Womenâ€™s Growing Independence in Urban Environments
The growing urban population that the late nineteenth century saw led to women being more involved in their communities. Declining birth rates and increasing divorce rates led to women feeling a sense of independence that they had not experienced in more rural environments. Women were open to take on jobs that were not available to them when they lived on farms. Feminist writers played large roles in raising awareness over feminist issues. Many factors came together to invite feminist feelings and movements that may not have been possible without the rising urban population.
City environments changed the average American family in several ways. Rather than working together on a farm, family members were scattered around the city. Less children were being born simply because they were not needed. In rural environments, couples ...view middle of the document...
In 1890, the National American Woman Suffrage Association was founded. They argued that in the city, they needed to voice their opinion on things like education and public health because they were becoming more and more known in the work force. The suffrage movement also took effect because women wanted to show society that they had the right to vote and that there were just as equal as men. Men often ridiculed the movement, but women pushed on and slowly got to vote in local elections in some states. Women got the right to own their own land after marriage. City living also brought the organization of many womenâ€™s clubs that were not available to them in the spaced out, rural environments. Women were slowly taking roles that previously were only open to men.

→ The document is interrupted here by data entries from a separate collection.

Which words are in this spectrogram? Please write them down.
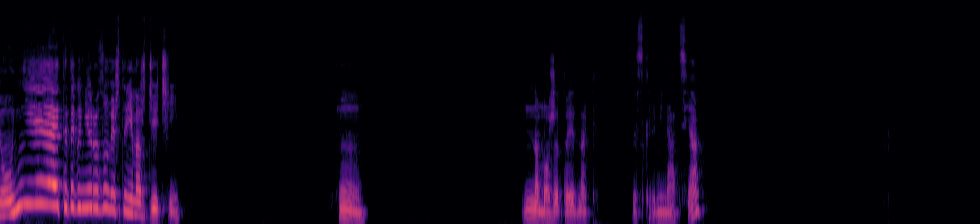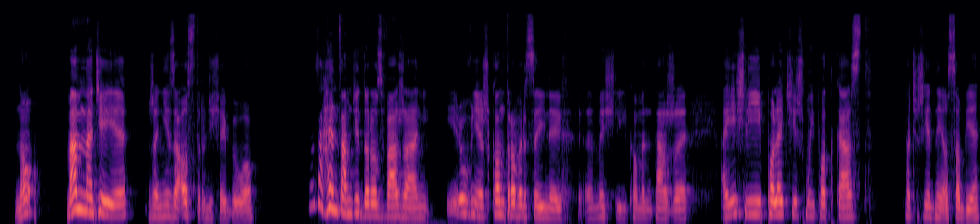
Mówią, nie, ty tego nie rozumiesz, ty nie masz dzieci. Hmm. No może to jednak dyskryminacja? No, mam nadzieję, że nie za ostro dzisiaj było. Zachęcam Cię do rozważań i również kontrowersyjnych e, myśli komentarzy. A jeśli polecisz mój podcast chociaż jednej osobie,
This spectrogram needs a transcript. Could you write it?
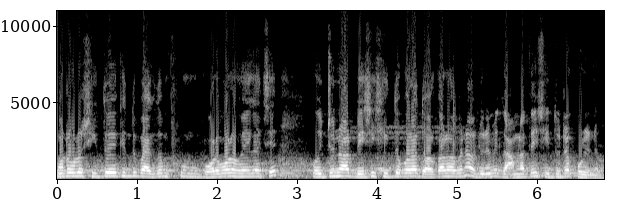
মটরগুলো সিদ্ধ হয়ে কিন্তু একদম বড় বড় হয়ে গেছে। ওই জন্য আর বেশি সিদ্ধ করার দরকার হবে না। ওই জন্য আমি গামলাতেই সিদ্ধটা করে নেব।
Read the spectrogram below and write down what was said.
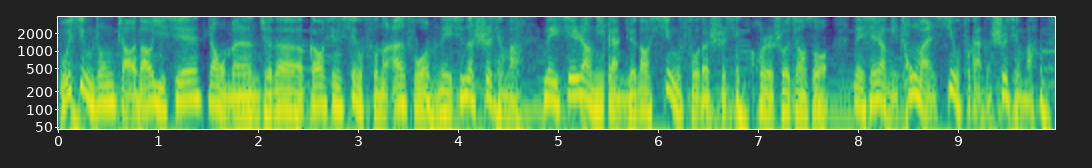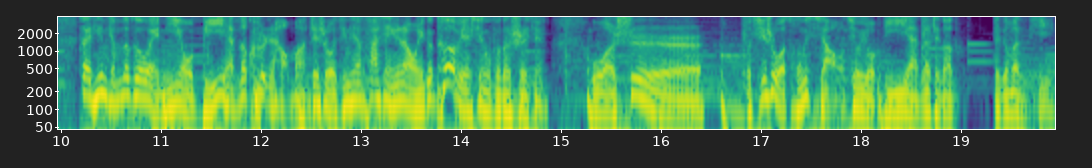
不幸中找到一些 让我们觉得高兴、幸福、能安抚我们内心的事情吧。那些让你感觉到幸福的事情，或者说叫做那些让你充满幸福感的事情吧。在听节目的各位，你有鼻炎的困扰吗？这是我今天发现一个让我一个特别幸福的事情。我是我，其实我从小就有鼻炎的这个。这个问题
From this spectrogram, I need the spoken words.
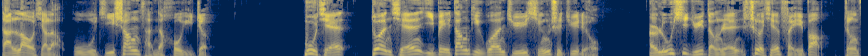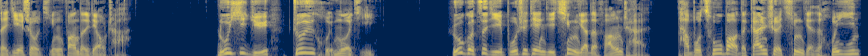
但落下了五级伤残的后遗症。目前，段前已被当地公安局刑事拘留，而卢锡菊等人涉嫌诽谤，正在接受警方的调查。卢锡菊追悔莫及，如果自己不是惦记亲家的房产，他不粗暴的干涉亲家的婚姻，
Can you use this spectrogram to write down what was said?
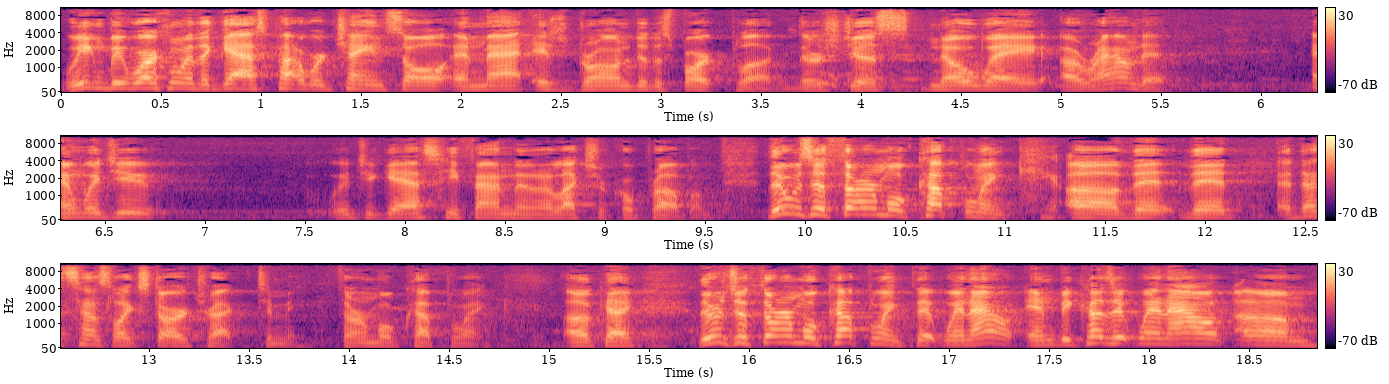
We can be working with a gas powered chainsaw and Matt is drawn to the spark plug. There's just no way around it. And would you, would you guess he found an electrical problem? There was a thermal coupling uh, that, that, that sounds like Star Trek to me, thermal coupling. Okay? There was a thermal coupling that went out, and because it went out, um,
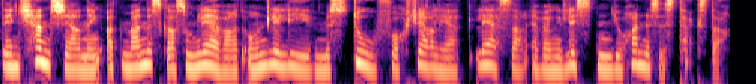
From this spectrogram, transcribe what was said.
Det er en kjensgjerning at mennesker som lever et åndelig liv med stor forkjærlighet, leser evangelisten Johannes' tekster.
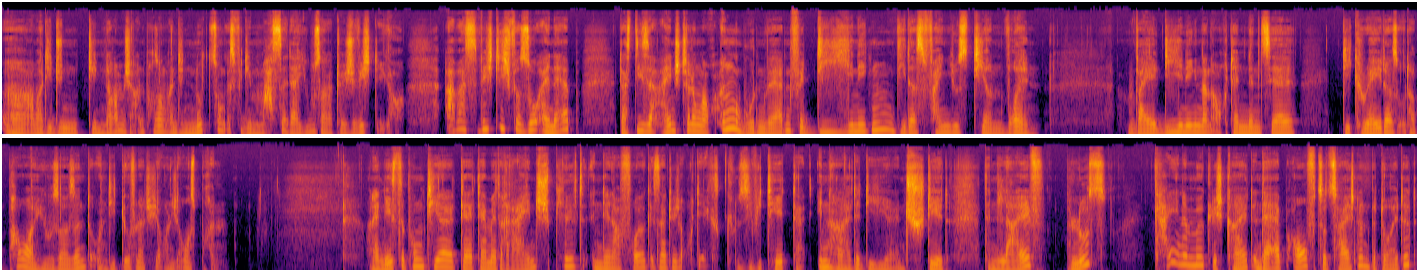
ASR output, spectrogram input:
äh, aber die dynamische Anpassung an die Nutzung ist für die Masse der User natürlich wichtiger. Aber es ist wichtig für so eine App, dass diese Einstellungen auch angeboten werden für diejenigen, die das feinjustieren wollen. Weil diejenigen dann auch tendenziell die Creators oder Power-User sind und die dürfen natürlich auch nicht ausbrennen. Und der nächste Punkt hier, der, der mit reinspielt in den Erfolg, ist natürlich auch die Exklusivität der Inhalte, die hier entsteht. Denn Live plus keine Möglichkeit in der App aufzuzeichnen, bedeutet,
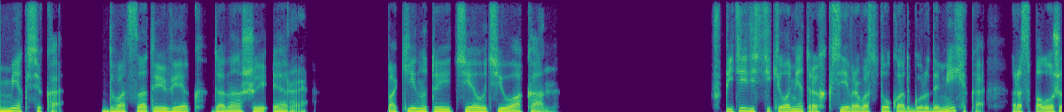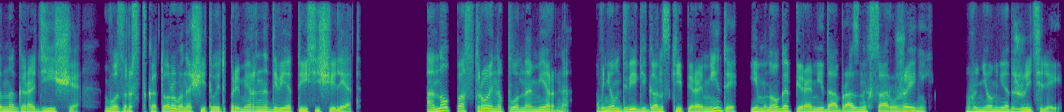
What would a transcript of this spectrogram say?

Feminist writers brought light to issues and ideas that had not been addressed before. For example, author Charlotte Perkins Gilman suggested centralized nurseries and kitchens so that women could make time for work. Women started to realize the freedoms available to them as they went to nightclubs after work and started using birth control. Divorce rates increased and the idea of â€œfree loveâ€ was introduced. In a sense, the urbanization that took place in the late 19th century ignited questions about sexual attitudes and morality.
It may seem crazy that there was a time when women had to fight to work, vote, and have their own sense of independence. The urbanization of society in the late 19th century almost made womenâ€™s liberation inevitable. Before families moved to cities, the life of a woman was in the house. Their responsibilities were to take care of the children, tend to some small farm jobs, and cook. With their new lives in the cities, these responsibilities were either cut down or diminished altogether. Statistically, average family size got smaller and the stresses of the city made divorce rates grow. Therefore, women were left with new freedoms they had not had before. Their independence was shown in many forms, and ignited feminist ideals that we still see today.